◆ **Problem description**
Please give every record below again exactly, and keep the pictures out.

Data supplied Start Marker

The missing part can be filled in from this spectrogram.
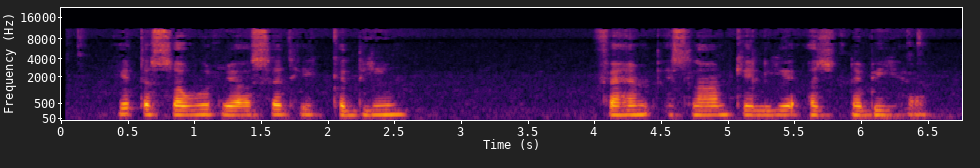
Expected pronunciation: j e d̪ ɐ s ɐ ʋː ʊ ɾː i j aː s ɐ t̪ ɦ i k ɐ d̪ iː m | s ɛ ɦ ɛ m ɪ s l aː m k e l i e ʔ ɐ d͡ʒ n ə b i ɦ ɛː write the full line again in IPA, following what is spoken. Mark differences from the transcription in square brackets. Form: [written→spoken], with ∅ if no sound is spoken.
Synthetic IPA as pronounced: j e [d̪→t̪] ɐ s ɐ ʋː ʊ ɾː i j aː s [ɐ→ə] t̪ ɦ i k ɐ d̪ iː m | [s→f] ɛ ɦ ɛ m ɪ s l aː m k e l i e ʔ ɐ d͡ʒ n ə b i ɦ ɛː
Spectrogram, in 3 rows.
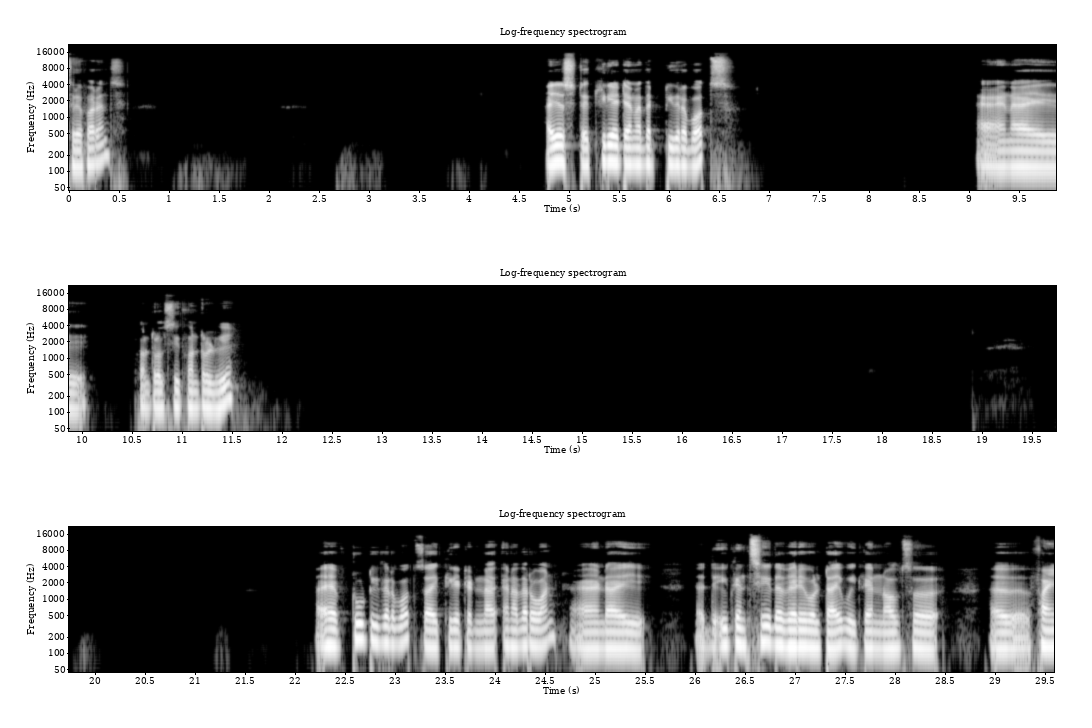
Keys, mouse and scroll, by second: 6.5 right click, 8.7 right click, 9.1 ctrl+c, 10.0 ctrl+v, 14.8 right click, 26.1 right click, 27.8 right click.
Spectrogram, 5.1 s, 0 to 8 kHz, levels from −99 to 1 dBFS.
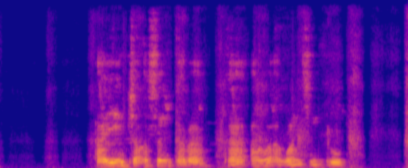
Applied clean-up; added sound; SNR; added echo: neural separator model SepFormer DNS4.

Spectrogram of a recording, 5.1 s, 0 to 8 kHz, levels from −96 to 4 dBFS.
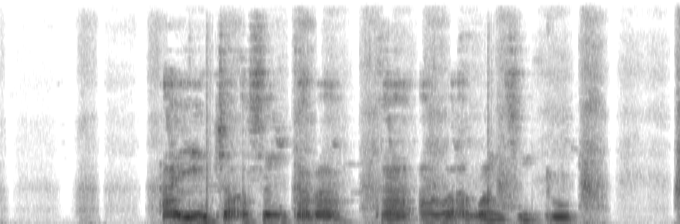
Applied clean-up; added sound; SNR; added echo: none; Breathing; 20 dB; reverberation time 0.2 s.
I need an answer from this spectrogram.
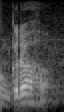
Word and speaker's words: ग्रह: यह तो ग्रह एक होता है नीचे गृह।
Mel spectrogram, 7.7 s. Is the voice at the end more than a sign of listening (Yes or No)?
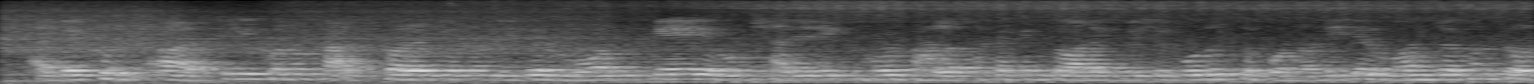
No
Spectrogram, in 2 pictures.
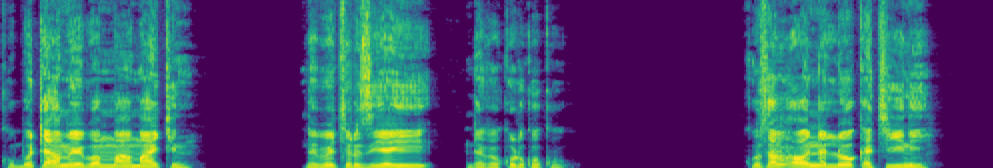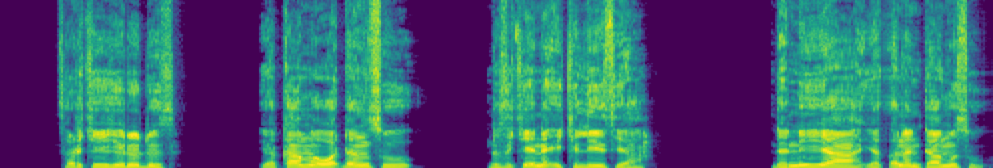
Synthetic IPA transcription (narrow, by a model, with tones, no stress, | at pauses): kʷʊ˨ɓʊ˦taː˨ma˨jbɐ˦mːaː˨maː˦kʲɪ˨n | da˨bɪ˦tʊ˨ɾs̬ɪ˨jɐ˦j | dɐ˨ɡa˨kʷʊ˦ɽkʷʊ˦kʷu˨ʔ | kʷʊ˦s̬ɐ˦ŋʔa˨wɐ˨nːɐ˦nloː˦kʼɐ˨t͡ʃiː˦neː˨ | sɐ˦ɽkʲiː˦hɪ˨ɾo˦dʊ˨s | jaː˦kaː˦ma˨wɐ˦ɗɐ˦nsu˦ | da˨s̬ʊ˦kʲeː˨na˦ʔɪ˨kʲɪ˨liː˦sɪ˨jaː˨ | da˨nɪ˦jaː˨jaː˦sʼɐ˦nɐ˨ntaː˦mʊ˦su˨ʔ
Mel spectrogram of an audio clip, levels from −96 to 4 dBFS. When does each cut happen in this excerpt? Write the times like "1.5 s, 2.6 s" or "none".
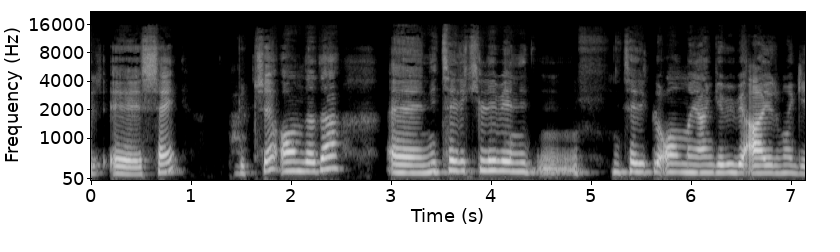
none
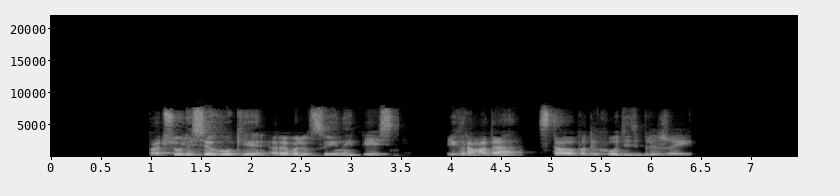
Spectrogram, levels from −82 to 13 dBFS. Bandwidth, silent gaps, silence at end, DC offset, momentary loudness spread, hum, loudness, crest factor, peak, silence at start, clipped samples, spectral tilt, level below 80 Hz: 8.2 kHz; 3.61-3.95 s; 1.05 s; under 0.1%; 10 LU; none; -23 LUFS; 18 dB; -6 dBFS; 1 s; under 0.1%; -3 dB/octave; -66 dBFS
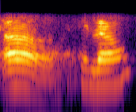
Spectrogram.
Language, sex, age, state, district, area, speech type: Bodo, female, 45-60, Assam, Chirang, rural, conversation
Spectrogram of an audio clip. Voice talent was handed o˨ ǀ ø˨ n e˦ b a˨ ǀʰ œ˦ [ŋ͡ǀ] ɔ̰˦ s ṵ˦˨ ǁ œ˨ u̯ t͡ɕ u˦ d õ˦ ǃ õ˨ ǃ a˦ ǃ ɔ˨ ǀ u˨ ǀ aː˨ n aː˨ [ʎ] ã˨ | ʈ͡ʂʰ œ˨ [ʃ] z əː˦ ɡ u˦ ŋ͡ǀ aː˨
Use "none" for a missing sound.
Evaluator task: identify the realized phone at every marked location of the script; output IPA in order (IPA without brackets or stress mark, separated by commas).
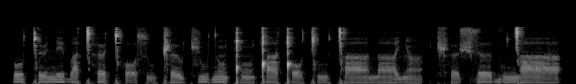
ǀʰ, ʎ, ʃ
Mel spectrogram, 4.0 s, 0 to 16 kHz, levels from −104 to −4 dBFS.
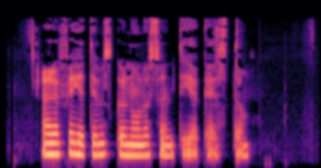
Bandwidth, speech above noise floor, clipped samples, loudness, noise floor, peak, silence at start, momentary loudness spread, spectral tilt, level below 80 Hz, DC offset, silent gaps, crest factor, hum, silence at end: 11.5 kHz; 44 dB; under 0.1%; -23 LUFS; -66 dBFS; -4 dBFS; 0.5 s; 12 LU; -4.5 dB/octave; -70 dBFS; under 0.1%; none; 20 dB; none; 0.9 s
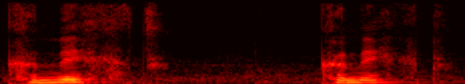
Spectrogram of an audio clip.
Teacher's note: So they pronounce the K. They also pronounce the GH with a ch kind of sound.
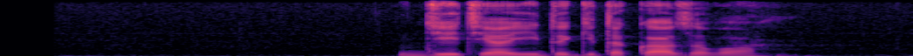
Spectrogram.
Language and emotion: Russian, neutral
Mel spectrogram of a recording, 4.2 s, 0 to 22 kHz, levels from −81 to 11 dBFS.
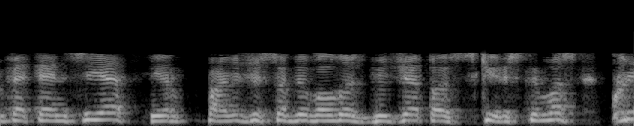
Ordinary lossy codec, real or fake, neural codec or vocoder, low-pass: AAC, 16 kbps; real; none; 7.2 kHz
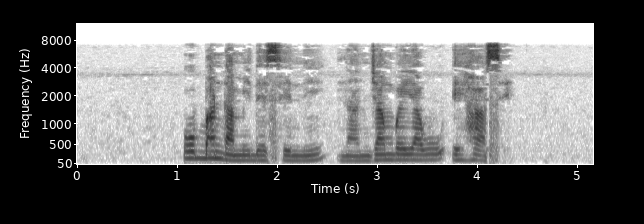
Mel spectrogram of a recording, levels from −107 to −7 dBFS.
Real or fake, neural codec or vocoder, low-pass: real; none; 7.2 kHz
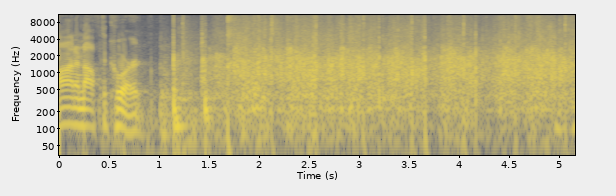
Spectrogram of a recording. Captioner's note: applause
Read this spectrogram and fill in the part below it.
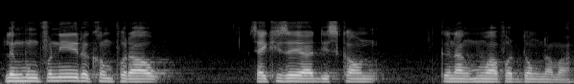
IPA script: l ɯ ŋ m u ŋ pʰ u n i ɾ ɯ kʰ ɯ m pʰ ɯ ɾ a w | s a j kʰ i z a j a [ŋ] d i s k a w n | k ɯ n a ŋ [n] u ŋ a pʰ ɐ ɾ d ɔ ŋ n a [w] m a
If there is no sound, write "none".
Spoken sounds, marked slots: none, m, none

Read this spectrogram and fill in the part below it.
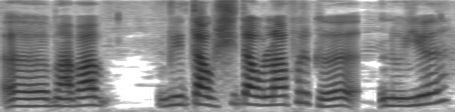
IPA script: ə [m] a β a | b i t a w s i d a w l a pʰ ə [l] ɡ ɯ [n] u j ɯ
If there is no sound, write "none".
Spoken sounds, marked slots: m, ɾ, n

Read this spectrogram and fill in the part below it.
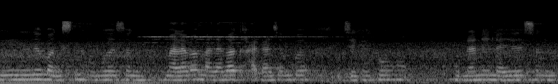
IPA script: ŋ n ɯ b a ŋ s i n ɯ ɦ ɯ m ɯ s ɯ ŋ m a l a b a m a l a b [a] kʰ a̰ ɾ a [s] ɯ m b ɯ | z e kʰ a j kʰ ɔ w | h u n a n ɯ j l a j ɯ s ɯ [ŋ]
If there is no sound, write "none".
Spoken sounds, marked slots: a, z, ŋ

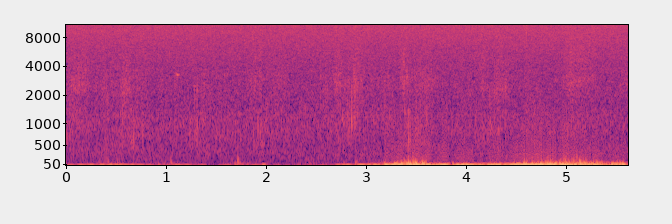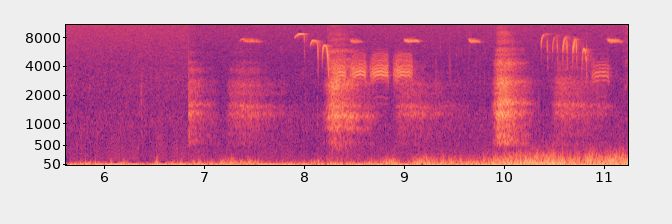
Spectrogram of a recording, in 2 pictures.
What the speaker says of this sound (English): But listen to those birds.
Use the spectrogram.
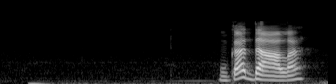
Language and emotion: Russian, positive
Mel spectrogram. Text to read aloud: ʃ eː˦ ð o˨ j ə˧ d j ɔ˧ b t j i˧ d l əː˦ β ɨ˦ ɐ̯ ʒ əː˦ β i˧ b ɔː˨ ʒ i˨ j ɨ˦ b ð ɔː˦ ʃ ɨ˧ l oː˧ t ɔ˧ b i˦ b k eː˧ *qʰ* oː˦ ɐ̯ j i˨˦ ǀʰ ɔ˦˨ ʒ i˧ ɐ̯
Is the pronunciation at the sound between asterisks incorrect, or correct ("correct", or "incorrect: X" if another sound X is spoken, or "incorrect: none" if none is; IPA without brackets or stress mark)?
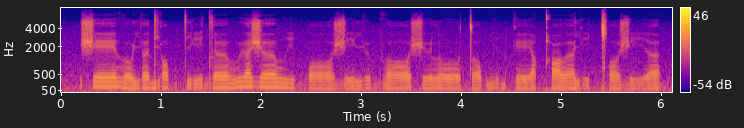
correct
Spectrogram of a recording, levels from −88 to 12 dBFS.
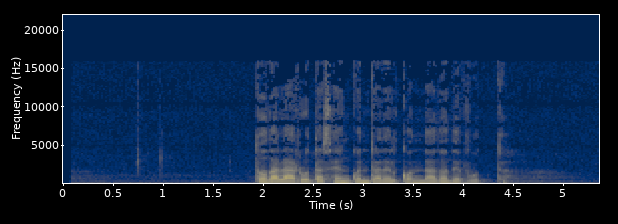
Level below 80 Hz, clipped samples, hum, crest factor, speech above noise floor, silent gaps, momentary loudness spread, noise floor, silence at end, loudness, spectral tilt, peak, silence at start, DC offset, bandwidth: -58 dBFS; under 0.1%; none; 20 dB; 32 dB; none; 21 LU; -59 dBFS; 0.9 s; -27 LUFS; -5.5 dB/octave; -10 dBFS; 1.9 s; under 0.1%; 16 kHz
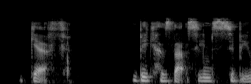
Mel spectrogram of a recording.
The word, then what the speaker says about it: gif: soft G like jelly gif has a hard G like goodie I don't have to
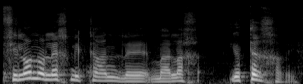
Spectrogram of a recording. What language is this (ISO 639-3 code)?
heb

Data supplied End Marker

◆ **Answer section**
The missing part can be filled in from this spectrogram.
Expected pronunciation: j e d̪ ɐ s ɐ ʋː ʊ ɾː i j aː s ɐ t̪ ɦ i k ɐ d̪ iː m | s ɛ ɦ ɛ m ɪ s l aː m k e l i e ʔ ɐ d͡ʒ n ə b i ɦ ɛː write the full line again in IPA, following what is spoken. Mark differences from the transcription in square brackets. Form: [written→spoken], with ∅ if no sound is spoken.
Synthetic IPA as pronounced: j e [d̪→t̪] ɐ s ɐ ʋː ʊ ɾː i j aː s [ɐ→ə] t̪ ɦ i k ɐ d̪ iː m | [s→f] ɛ ɦ ɛ m ɪ s l aː m k e l i e ʔ ɐ d͡ʒ n ə b i ɦ ɛː
Spectrogram, in 3 rows.
Keys, mouse and scroll, by second: 6.5 right click, 8.7 right click, 9.1 ctrl+c, 10.0 ctrl+v, 14.8 right click, 26.1 right click, 27.8 right click.
Spectrogram, 5.1 s, 0 to 8 kHz, levels from −99 to 1 dBFS.
Applied clean-up; added sound; SNR; added echo: neural separator model SepFormer DNS4.

Spectrogram of a recording, 5.1 s, 0 to 8 kHz, levels from −96 to 4 dBFS.
Applied clean-up; added sound; SNR; added echo: none; Breathing; 20 dB; reverberation time 0.2 s.
I need an answer from this spectrogram.
Word and speaker's words: ग्रह: यह तो ग्रह एक होता है नीचे गृह।
Mel spectrogram, 7.7 s. Is the voice at the end more than a sign of listening (Yes or No)?
No
Spectrogram, in 2 pictures.
Synthetic IPA transcription (narrow, by a model, with tones, no stress, | at pauses): kʷʊ˨ɓʊ˦taː˨ma˨jbɐ˦mːaː˨maː˦kʲɪ˨n | da˨bɪ˦tʊ˨ɾs̬ɪ˨jɐ˦j | dɐ˨ɡa˨kʷʊ˦ɽkʷʊ˦kʷu˨ʔ | kʷʊ˦s̬ɐ˦ŋʔa˨wɐ˨nːɐ˦nloː˦kʼɐ˨t͡ʃiː˦neː˨ | sɐ˦ɽkʲiː˦hɪ˨ɾo˦dʊ˨s | jaː˦kaː˦ma˨wɐ˦ɗɐ˦nsu˦ | da˨s̬ʊ˦kʲeː˨na˦ʔɪ˨kʲɪ˨liː˦sɪ˨jaː˨ | da˨nɪ˦jaː˨jaː˦sʼɐ˦nɐ˨ntaː˦mʊ˦su˨ʔ
Mel spectrogram of an audio clip, levels from −96 to 4 dBFS. When does each cut happen in this excerpt? Write the times like "1.5 s, 2.6 s" or "none".
none
Spectrogram, levels from −82 to 13 dBFS. Bandwidth, silent gaps, silence at end, DC offset, momentary loudness spread, hum, loudness, crest factor, peak, silence at start, clipped samples, spectral tilt, level below 80 Hz: 8.2 kHz; 3.61-3.95 s; 1.05 s; under 0.1%; 10 LU; none; -23 LUFS; 18 dB; -6 dBFS; 1 s; under 0.1%; -3 dB/octave; -66 dBFS
Spectrogram.
Language, sex, age, state, district, area, speech type: Bodo, female, 45-60, Assam, Chirang, rural, conversation
Spectrogram of an audio clip. Voice talent was handed o˨ ǀ ø˨ n e˦ b a˨ ǀʰ œ˦ [ŋ͡ǀ] ɔ̰˦ s ṵ˦˨ ǁ œ˨ u̯ t͡ɕ u˦ d õ˦ ǃ õ˨ ǃ a˦ ǃ ɔ˨ ǀ u˨ ǀ aː˨ n aː˨ [ʎ] ã˨ | ʈ͡ʂʰ œ˨ [ʃ] z əː˦ ɡ u˦ ŋ͡ǀ aː˨
Use "none" for a missing sound.
Evaluator task: identify the realized phone at every marked location of the script; output IPA in order (IPA without brackets or stress mark, separated by commas).
ǀʰ, ʎ, ʃ
Mel spectrogram, 4.0 s, 0 to 16 kHz, levels from −104 to −4 dBFS.
Bandwidth, speech above noise floor, clipped samples, loudness, noise floor, peak, silence at start, momentary loudness spread, spectral tilt, level below 80 Hz, DC offset, silent gaps, crest factor, hum, silence at end: 11.5 kHz; 44 dB; under 0.1%; -23 LUFS; -66 dBFS; -4 dBFS; 0.5 s; 12 LU; -4.5 dB/octave; -70 dBFS; under 0.1%; none; 20 dB; none; 0.9 s
Spectrogram of an audio clip.
Teacher's note: So they pronounce the K. They also pronounce the GH with a ch kind of sound.
Spectrogram.
Language and emotion: Russian, neutral
Mel spectrogram of a recording, 4.2 s, 0 to 22 kHz, levels from −81 to 11 dBFS.
Ordinary lossy codec, real or fake, neural codec or vocoder, low-pass: AAC, 16 kbps; real; none; 7.2 kHz
Mel spectrogram of a recording, levels from −107 to −7 dBFS.
Real or fake, neural codec or vocoder, low-pass: real; none; 7.2 kHz
Spectrogram of a recording. Captioner's note: applause
Read this spectrogram and fill in the part below it.
IPA script: l ɯ ŋ m u ŋ pʰ u n i ɾ ɯ kʰ ɯ m pʰ ɯ ɾ a w | s a j kʰ i z a j a [ŋ] d i s k a w n | k ɯ n a ŋ [n] u ŋ a pʰ ɐ ɾ d ɔ ŋ n a [w] m a
If there is no sound, write "none".
Spoken sounds, marked slots: none, m, none

Read this spectrogram and fill in the part below it.
IPA script: ə [m] a β a | b i t a w s i d a w l a pʰ ə [l] ɡ ɯ [n] u j ɯ
If there is no sound, write "none".
Spoken sounds, marked slots: m, ɾ, n

Read this spectrogram and fill in the part below it.
IPA script: ŋ n ɯ b a ŋ s i n ɯ ɦ ɯ m ɯ s ɯ ŋ m a l a b a m a l a b [a] kʰ a̰ ɾ a [s] ɯ m b ɯ | z e kʰ a j kʰ ɔ w | h u n a n ɯ j l a j ɯ s ɯ [ŋ]
If there is no sound, write "none".
Spoken sounds, marked slots: a, z, ŋ

Spectrogram of a recording, in 2 pictures.
What the speaker says of this sound (English): But listen to those birds.
Use the spectrogram.
Language and emotion: Russian, positive
Mel spectrogram. Text to read aloud: ʃ eː˦ ð o˨ j ə˧ d j ɔ˧ b t j i˧ d l əː˦ β ɨ˦ ɐ̯ ʒ əː˦ β i˧ b ɔː˨ ʒ i˨ j ɨ˦ b ð ɔː˦ ʃ ɨ˧ l oː˧ t ɔ˧ b i˦ b k eː˧ *qʰ* oː˦ ɐ̯ j i˨˦ ǀʰ ɔ˦˨ ʒ i˧ ɐ̯
Is the pronunciation at the sound between asterisks incorrect, or correct ("correct", or "incorrect: X" if another sound X is spoken, or "incorrect: none" if none is; IPA without brackets or stress mark)?
correct
Spectrogram of a recording, levels from −88 to 12 dBFS.
Level below 80 Hz, clipped samples, hum, crest factor, speech above noise floor, silent gaps, momentary loudness spread, noise floor, silence at end, loudness, spectral tilt, peak, silence at start, DC offset, bandwidth: -58 dBFS; under 0.1%; none; 20 dB; 32 dB; none; 21 LU; -59 dBFS; 0.9 s; -27 LUFS; -5.5 dB/octave; -10 dBFS; 1.9 s; under 0.1%; 16 kHz
Mel spectrogram of a recording.
The word, then what the speaker says about it: gif: soft G like jelly gif has a hard G like goodie I don't have to
Spectrogram of a recording. What language is this (ISO 639-3 code)?
heb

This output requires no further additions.